## LISTED RECORDS
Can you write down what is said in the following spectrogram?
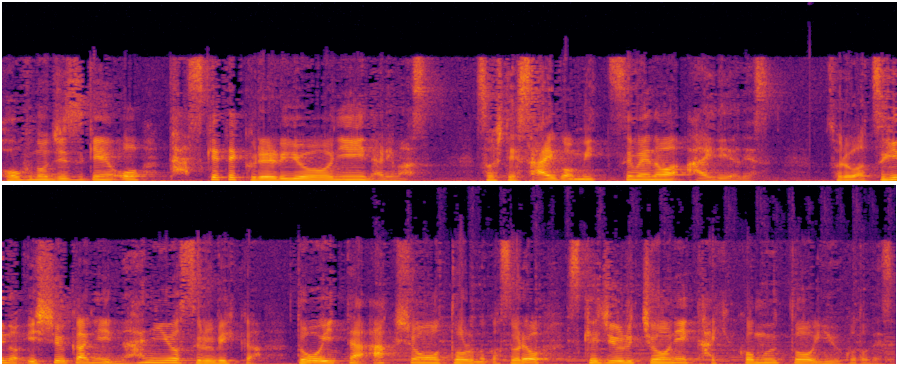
抱負の実現を助けてくれるようになります。そして最後3つ目のアイデアです。それは次の1週間に何をするべきかどういったアクションを取るのかそれをスケジュール帳に書き込むということです。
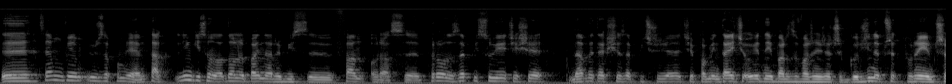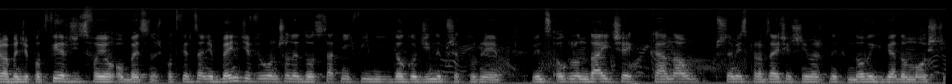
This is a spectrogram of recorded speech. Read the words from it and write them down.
Yy, co ja mówiłem, już zapomniałem. Tak, linki są na dole, Binary Beast y, Fan oraz y, Pro. Zapisujecie się, nawet jak się zapisujecie, pamiętajcie o jednej bardzo ważnej rzeczy. Godzinę przed turniejem trzeba będzie potwierdzić swoją obecność. Potwierdzenie będzie wyłączone do ostatniej chwili, do godziny przed turniejem, więc oglądajcie kanał, przynajmniej sprawdzajcie, czy nie ma żadnych nowych wiadomości.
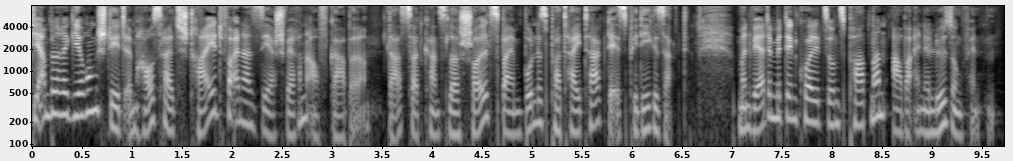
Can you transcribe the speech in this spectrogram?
Die Ampelregierung steht im Haushaltsstreit vor einer sehr schweren Aufgabe. Das hat Kanzler Scholz beim Bundesparteitag der SPD gesagt. Man werde mit den Koalitionspartnern aber eine Lösung finden.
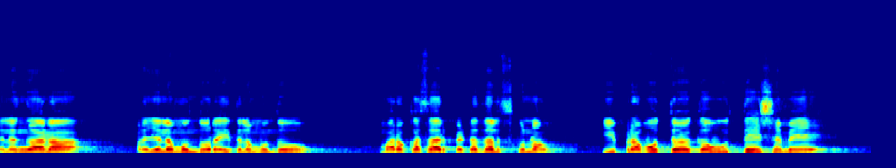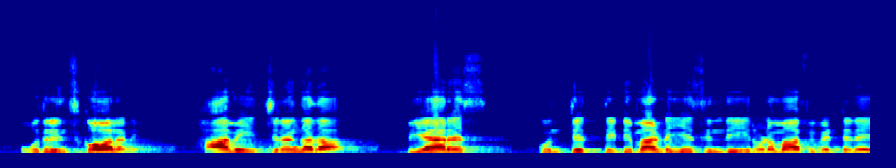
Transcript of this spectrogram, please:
తెలంగాణ ప్రజల ముందు రైతుల ముందు మరొకసారి పెట్టదలుచుకున్నాం. ఈ ప్రభుత్వం యొక్క ఉద్దేశమే వదిలించుకోవాలని. హామీ ఇచ్చినాం కదా. బీఆర్ఎస్ గొంతెత్తి డిమాండ్ చేసింది రుణమాఫీ వెంటనే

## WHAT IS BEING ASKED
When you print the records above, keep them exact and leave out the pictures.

## OUTPUT FOR THIS TASK
Can you write down what is said in the following spectrogram?
抱負の実現を助けてくれるようになります。そして最後3つ目のアイデアです。それは次の1週間に何をするべきかどういったアクションを取るのかそれをスケジュール帳に書き込むということです。
This is a spectrogram of recorded speech. Read the words from it and write them down.
Yy, co ja mówiłem, już zapomniałem. Tak, linki są na dole, Binary Beast y, Fan oraz y, Pro. Zapisujecie się, nawet jak się zapisujecie, pamiętajcie o jednej bardzo ważnej rzeczy. Godzinę przed turniejem trzeba będzie potwierdzić swoją obecność. Potwierdzenie będzie wyłączone do ostatniej chwili, do godziny przed turniejem, więc oglądajcie kanał, przynajmniej sprawdzajcie, czy nie ma żadnych nowych wiadomości.
Can you transcribe the speech in this spectrogram?
Die Ampelregierung steht im Haushaltsstreit vor einer sehr schweren Aufgabe. Das hat Kanzler Scholz beim Bundesparteitag der SPD gesagt. Man werde mit den Koalitionspartnern aber eine Lösung finden.
Transcript of this spectrogram, please:
తెలంగాణ ప్రజల ముందు రైతుల ముందు మరొకసారి పెట్టదలుచుకున్నాం. ఈ ప్రభుత్వం యొక్క ఉద్దేశమే వదిలించుకోవాలని. హామీ ఇచ్చినాం కదా. బీఆర్ఎస్ గొంతెత్తి డిమాండ్ చేసింది రుణమాఫీ వెంటనే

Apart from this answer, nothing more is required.